Union Defence Minister Rajnath Singh on Friday took an indirect dig at Pakistan, saying that countries that cannot protect their sovereignty become like India’s neighbour.
“Countries which fail to protect their sovereignty become like our neighbouring country...who can’t build their roads on their own, nor walk on them, not even do trade on their own or stop someone from trading,” Singh said while addressing an Armed Forces Flag Day event. India observes December 7 as the Armed Forces Flag Day to honour soldiers.
China’s influence on Islamabad has grown considerably with Beijing indulging in the development of trade and infrastructure in Pakistan, according to the Hindustan Times.
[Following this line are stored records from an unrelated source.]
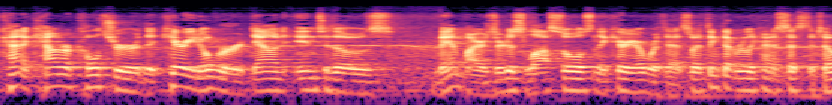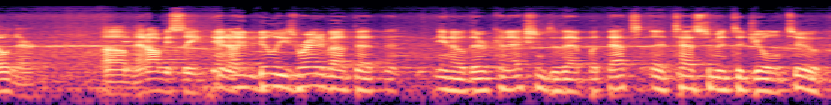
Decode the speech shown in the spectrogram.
kind of counterculture that carried over down into those vampires. They're just lost souls, and they carry over with that. So I think that really kind of sets the tone there. Um, and obviously, you know, and Billy's right about that. That you know their connection to that, but that's a testament to Joel too.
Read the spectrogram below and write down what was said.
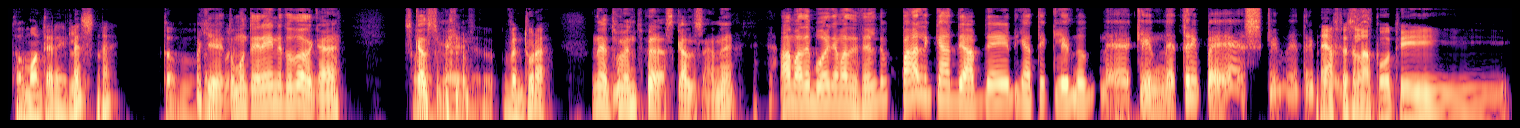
Το Monterey λες, ναι. Το Όχι, Ventura. το Monterey είναι το 12, ε. Σκάλωσα. Ventura. Ναι, το Ventura, σκάλωσα, ναι. άμα δεν μπορείτε, άμα δεν θέλετε, πάλι κάντε update γιατί κλείνουν, ναι, κλείνουν τρύπες, κλείνουν τρύπες. Ναι, αυτό ήθελα να πω ότι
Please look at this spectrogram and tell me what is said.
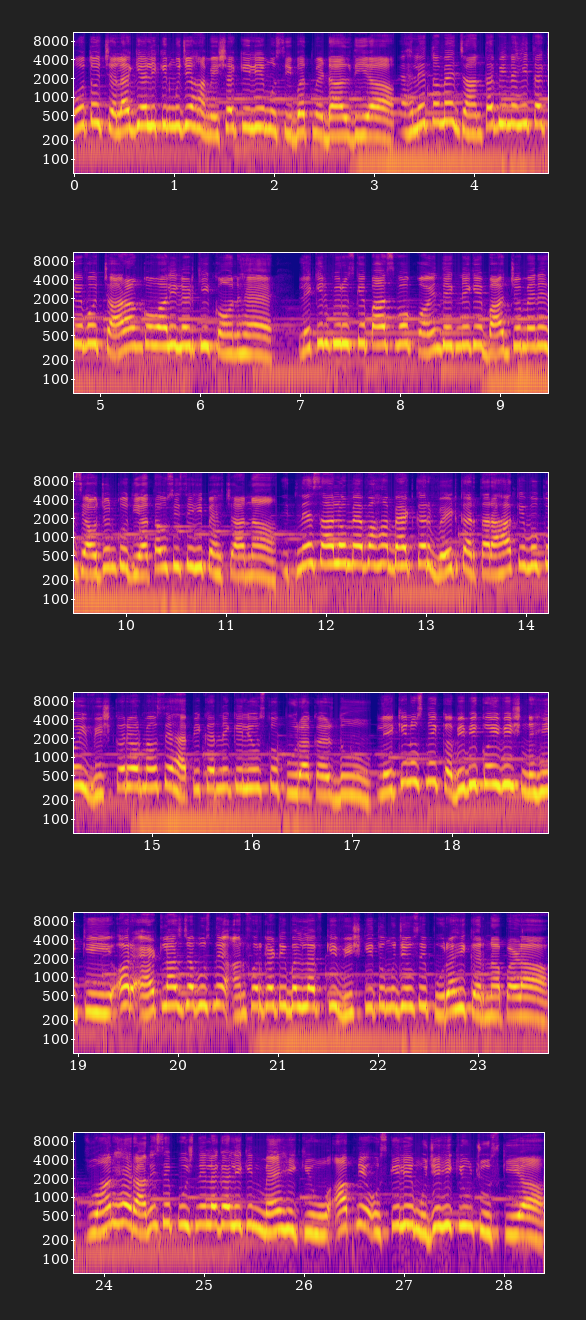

Beijing is developing the China-Pakistan Economic Corridor in Pakistan-occupied Kashmir (PoK) as well as the Gwadar port on the Arabian Sea. In addition, several Chinese companies play an important role in Pakistan’s economy.
At the virtual event, Singh praised the armed forces for their effective response in dealing with various security threats to the country, including maintaining India’s territorial integrity and fighting cross-border terrorism.
He said that people should come out in support of the armed forces as well as the families of those killed when on duty. The defence minister also said that the “brave soldiers” were protecting the borders at the time of the coronavirus pandemic when everyone else was indoors. “During the Covid-19 period, the problems of ex-servicemen increased in many ways,” he said about the personnel who have retired. “Despite this, you will be surprised and happy to know that even in this epidemic our ex-servicemen are not behind.”
The defence minister appealed to people to contribute to the Armed Forces Flag Day Fund. “In the war of 1962, the people of this country had happily donated ‘hot wool to warm blood’ at the call of the country,” he said. “There was no count of money or jewellery. This is our feeling towards the country.”
Singh also recalled the Galwan border tension with China and said that there is no doubt that the armed forces are the ones who protect the country and its interests.
China and India have been engaged in a border standoff in the eastern Ladakh region since May. The tensions along the Line of Actual Control started with initial scuffles that led to a pitched battle – without firearms – in June that saw 20 Indian soldiers killed. Beijing, however, refused to release casualty numbers on its side. Both India and China have accused each other of crossing into rival territory and of firing shots for the first time in 45 years.
Military heads of the two countries have engaged in several rounds of talks over the last few months but they have failed to break the impasse.